■ **Task to carry out**: Would you copy only the lines below, beginning with the one that contains "That's a spectrogram" and running through the last entry line?
(Record set Opens)
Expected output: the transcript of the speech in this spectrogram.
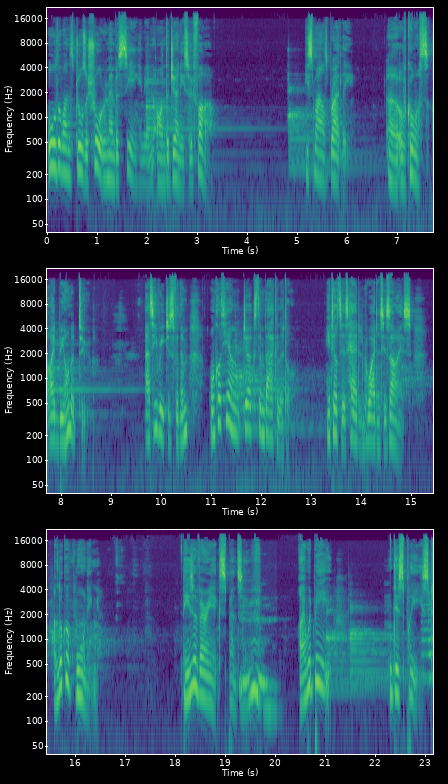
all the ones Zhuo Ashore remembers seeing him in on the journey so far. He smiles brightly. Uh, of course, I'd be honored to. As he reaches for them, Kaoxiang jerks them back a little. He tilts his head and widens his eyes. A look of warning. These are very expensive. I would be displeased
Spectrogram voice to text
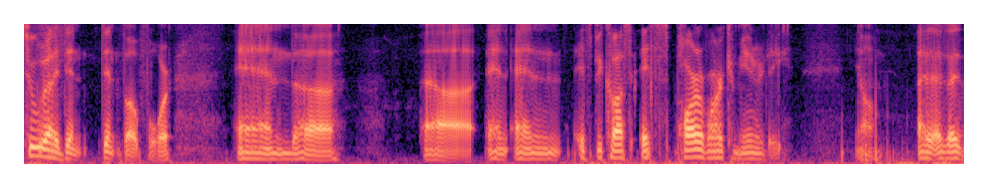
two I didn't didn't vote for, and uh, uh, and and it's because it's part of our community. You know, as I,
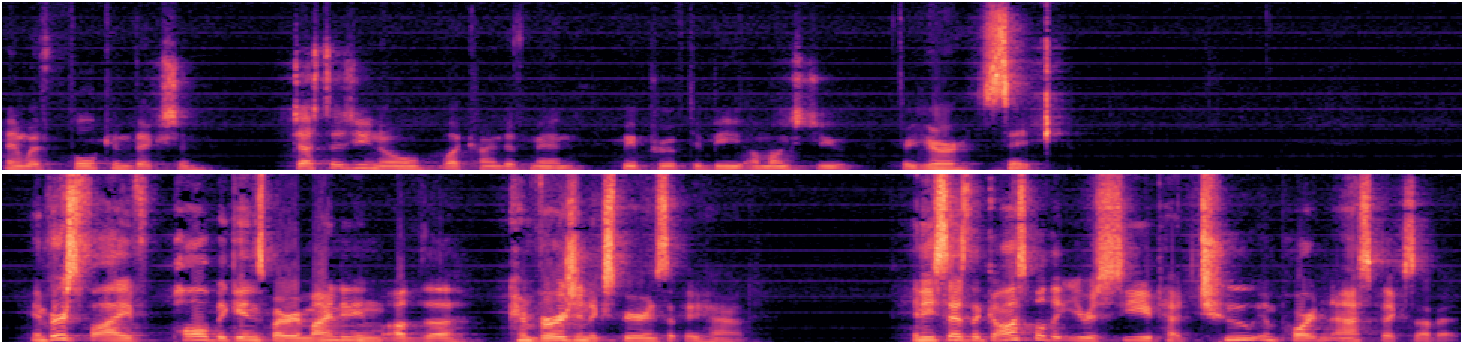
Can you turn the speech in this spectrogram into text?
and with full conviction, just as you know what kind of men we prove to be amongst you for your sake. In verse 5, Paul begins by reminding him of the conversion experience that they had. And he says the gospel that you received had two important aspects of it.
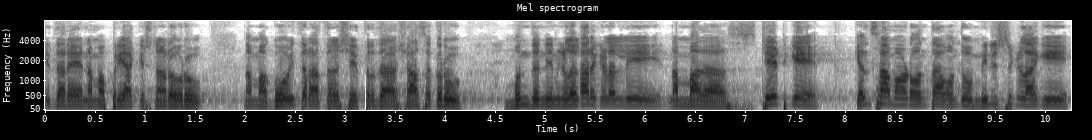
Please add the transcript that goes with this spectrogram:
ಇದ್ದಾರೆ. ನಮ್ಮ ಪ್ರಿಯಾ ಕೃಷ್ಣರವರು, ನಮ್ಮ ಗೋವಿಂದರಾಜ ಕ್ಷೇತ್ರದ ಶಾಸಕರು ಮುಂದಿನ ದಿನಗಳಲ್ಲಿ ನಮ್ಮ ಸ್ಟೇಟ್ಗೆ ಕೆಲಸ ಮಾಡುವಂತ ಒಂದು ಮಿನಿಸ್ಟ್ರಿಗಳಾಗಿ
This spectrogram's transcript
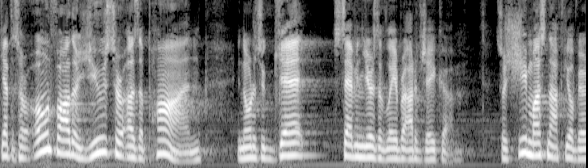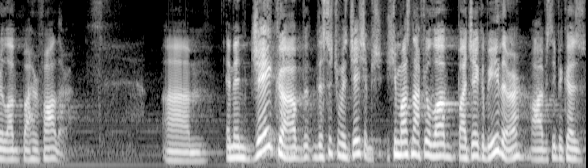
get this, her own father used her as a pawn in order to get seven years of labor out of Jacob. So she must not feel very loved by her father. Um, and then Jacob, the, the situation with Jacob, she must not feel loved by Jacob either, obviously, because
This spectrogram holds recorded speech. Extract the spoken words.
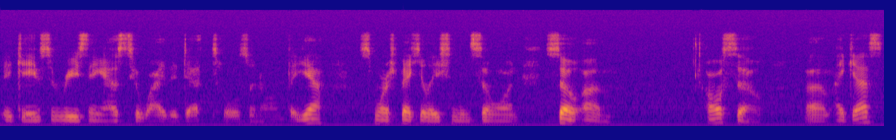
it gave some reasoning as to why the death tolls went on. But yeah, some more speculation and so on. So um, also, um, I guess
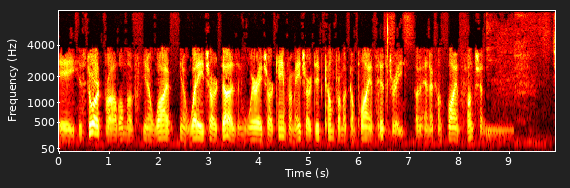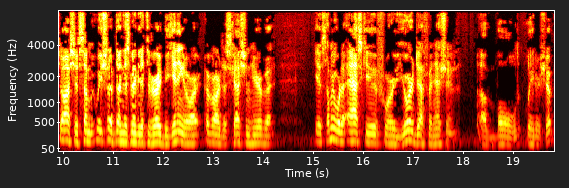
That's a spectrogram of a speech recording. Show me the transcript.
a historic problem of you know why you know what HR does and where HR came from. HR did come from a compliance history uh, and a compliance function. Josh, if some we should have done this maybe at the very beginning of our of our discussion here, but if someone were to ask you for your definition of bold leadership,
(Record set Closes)
■ **Result**:
That's a spectrogram of a speech recording. Show me the transcript.
a historic problem of you know why you know what HR does and where HR came from. HR did come from a compliance history uh, and a compliance function. Josh, if some we should have done this maybe at the very beginning of our of our discussion here, but if someone were to ask you for your definition of bold leadership,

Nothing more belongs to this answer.